Aspirin and other anti-inflammatory drugs reduce the risk of skin cancer. Danish researchers compared the painkiller history of more than 18,000 people with skin cancer to that of nearly 180,000 people without the disease. They found that people who had filled at least two prescriptions for aspirin, celecoxib, ibuprofen or naproxen between 1991 and 2002 were less likely to develop either squamous cell carcinoma or the most serious form of skin cancer, melanoma.
Those who took the most of such NSAID pain relievers got the biggest response: a 46 percent lower likelihood of developing melanoma and a 35 percent lower chance of squamous cell carcinoma. This expands the repertoire of cancers that aspirin can help prevent. In addition to skin cancer, people who take aspirin are less likely to develop colorectal, lung, brain, esophageal, kidney, bladder, breast and prostate tumors. NSAIDs do pose a risk and no one should undertake long-term treatment with such drugs without medical supervision.
[Cancer, online, May 29, 2012]

Join Over 75,000 Subscribers at The People's Pharmacy

Each week we send two free email newsletters with breaking health news, prescription drug information, home remedies and a preview of our award-winning radio show. Join our mailing list and get the information you need to make confident choices about your health.

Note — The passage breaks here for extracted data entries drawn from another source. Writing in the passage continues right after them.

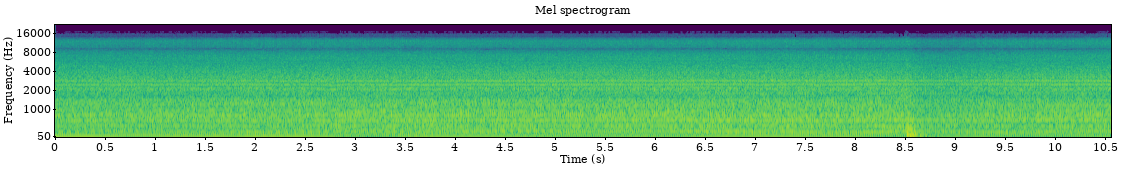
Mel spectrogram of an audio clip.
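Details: 2010 Subaru Forester non-turbo after repair of a timing belt broken at 8000 miles and engine reinstall, first run: steady, even idle with a smooth low hum, no knocks or misses, one brief clunk from handling; engine healthy.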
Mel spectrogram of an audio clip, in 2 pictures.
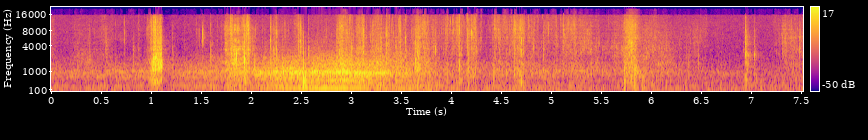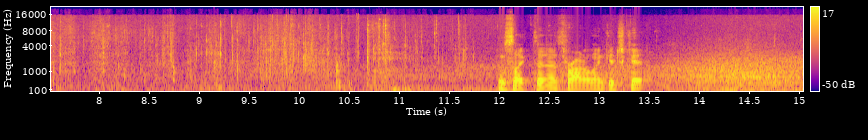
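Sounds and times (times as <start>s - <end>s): packaging crinkling and rustling: 0.1s - 11.9s.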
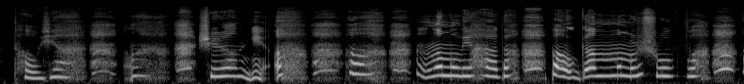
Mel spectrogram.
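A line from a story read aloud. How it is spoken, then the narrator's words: Feigned breathless panting. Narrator (Chinese): 曲颖 假装气喘吁吁的道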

  1. HJL
    Reply

    Fascinating. Does anyone know or have a theory why this is so. Many know that aspirin not only helps the pain of sunburn but minimizes the sunburn itself.
    Is it just the anti-inflammatory effect or something else?
    We know obesity is a cancer risk factor and that obese people often have a high degree of general inflammation often caused by excess sugar consumption.
    Maybe it is as simple as inflammation?

What Do You Think?

We invite you to share your thoughts with others, but remember that our comment section is a public forum. Please do not use your full first and last name if you want to keep details of your medical history anonymous. A first name and last initial or a pseudonym is acceptable. Advice from other commenters on this website is not a substitute for medical attention. Do not stop any medicine without checking with the prescriber. Stopping medication suddenly could result in serious harm. We expect comments to be civil in tone and language. By commenting, you agree to abide by our commenting policy and website terms & conditions. Comments that do not follow these policies will not be posted.